WHAT IS REQUIRED: Your reply should be made up of every line in the records below that holds the string "spectrogram".
---------- TASK INPUTS ----------
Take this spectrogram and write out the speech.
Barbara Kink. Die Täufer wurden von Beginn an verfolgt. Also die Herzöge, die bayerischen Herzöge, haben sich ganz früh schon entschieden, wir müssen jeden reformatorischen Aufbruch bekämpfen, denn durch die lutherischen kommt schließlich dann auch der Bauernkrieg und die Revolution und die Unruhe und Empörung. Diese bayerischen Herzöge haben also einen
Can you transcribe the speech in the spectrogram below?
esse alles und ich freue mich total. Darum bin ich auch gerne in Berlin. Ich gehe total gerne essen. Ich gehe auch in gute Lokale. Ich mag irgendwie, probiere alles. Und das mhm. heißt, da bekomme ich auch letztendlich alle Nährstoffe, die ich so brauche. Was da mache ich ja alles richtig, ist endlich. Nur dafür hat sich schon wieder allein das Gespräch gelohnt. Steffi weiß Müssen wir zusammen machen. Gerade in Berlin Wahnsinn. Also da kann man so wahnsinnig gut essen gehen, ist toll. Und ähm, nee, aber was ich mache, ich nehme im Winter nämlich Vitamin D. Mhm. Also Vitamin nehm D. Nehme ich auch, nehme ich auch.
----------
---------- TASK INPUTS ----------
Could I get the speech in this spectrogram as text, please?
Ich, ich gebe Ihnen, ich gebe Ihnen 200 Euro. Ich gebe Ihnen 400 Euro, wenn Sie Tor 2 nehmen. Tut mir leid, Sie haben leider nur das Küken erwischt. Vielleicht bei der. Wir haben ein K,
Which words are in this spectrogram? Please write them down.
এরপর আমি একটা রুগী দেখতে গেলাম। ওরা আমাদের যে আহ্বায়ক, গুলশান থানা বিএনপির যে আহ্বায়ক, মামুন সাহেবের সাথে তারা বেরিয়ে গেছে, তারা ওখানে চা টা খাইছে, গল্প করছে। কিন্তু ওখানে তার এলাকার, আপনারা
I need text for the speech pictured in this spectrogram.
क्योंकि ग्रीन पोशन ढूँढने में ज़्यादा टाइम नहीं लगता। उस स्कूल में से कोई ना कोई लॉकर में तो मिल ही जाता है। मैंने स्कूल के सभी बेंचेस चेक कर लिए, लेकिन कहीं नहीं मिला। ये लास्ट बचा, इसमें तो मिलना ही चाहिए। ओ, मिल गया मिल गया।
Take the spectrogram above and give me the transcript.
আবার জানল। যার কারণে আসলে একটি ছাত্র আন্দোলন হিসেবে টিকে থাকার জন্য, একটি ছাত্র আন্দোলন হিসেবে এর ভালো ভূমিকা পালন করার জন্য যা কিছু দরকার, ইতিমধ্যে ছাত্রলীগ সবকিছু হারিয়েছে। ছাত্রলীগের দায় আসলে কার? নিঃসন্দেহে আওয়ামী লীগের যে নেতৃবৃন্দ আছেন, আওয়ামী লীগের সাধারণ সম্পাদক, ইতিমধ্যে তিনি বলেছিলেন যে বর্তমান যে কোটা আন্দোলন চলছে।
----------
ANSWER SECTION:
Take this spectrogram and write out the speech.
Can you transcribe the speech in the spectrogram below?
Could I get the speech in this spectrogram as text, please?
Which words are in this spectrogram? Please write them down.
I need text for the speech pictured in this spectrogram.
Take the spectrogram above and give me the transcript.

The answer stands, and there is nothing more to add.